■ Required work:
Make an exact copy of all the entries below, with the pictures left out.
─── Data section
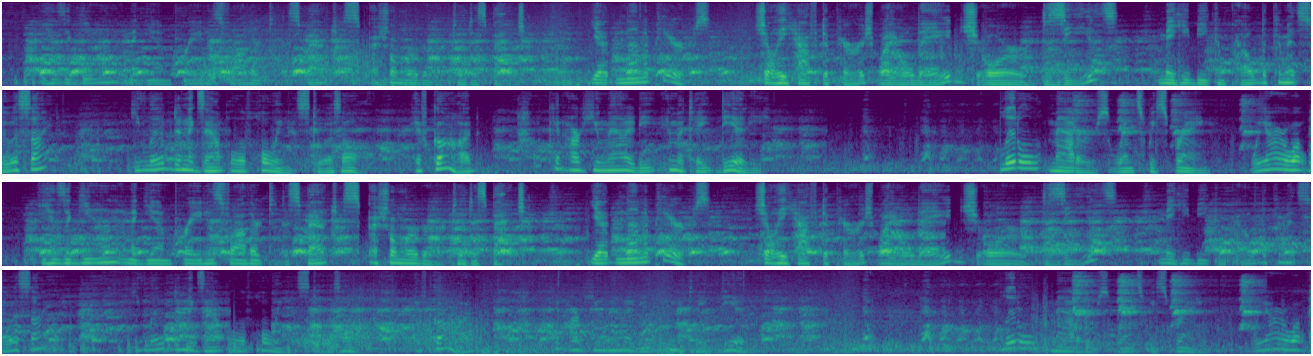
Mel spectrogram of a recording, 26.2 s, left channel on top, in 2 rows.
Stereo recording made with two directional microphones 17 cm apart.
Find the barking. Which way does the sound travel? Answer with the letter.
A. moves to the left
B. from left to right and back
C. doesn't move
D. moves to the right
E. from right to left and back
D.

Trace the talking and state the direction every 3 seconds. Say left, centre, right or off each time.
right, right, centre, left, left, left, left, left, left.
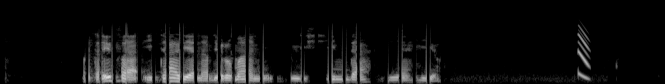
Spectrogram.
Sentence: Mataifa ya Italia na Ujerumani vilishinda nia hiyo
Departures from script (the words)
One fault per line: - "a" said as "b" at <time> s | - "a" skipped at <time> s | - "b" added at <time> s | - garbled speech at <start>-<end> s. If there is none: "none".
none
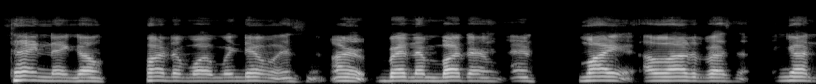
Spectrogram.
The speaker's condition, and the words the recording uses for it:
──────
■ Solution to this problem:
Mel spectrogram of a recording, 26.2 s, left channel on top, in 2 rows.
Stereo recording made with two directional microphones 17 cm apart.
Find the barking. Which way does the sound travel? Answer with the letter.
A. moves to the left
B. from left to right and back
C. doesn't move
D. moves to the right
E. from right to left and back
D.

Trace the talking and state the direction every 3 seconds. Say left, centre, right or off each time.
right, right, centre, left, left, left, left, left, left.
Spectrogram.
Sentence: Mataifa ya Italia na Ujerumani vilishinda nia hiyo
Departures from script (the words)
One fault per line: - "a" said as "b" at <time> s | - "a" skipped at <time> s | - "b" added at <time> s | - garbled speech at <start>-<end> s. If there is none: "none".
none
Spectrogram.
The speaker's condition, and the words the recording uses for it:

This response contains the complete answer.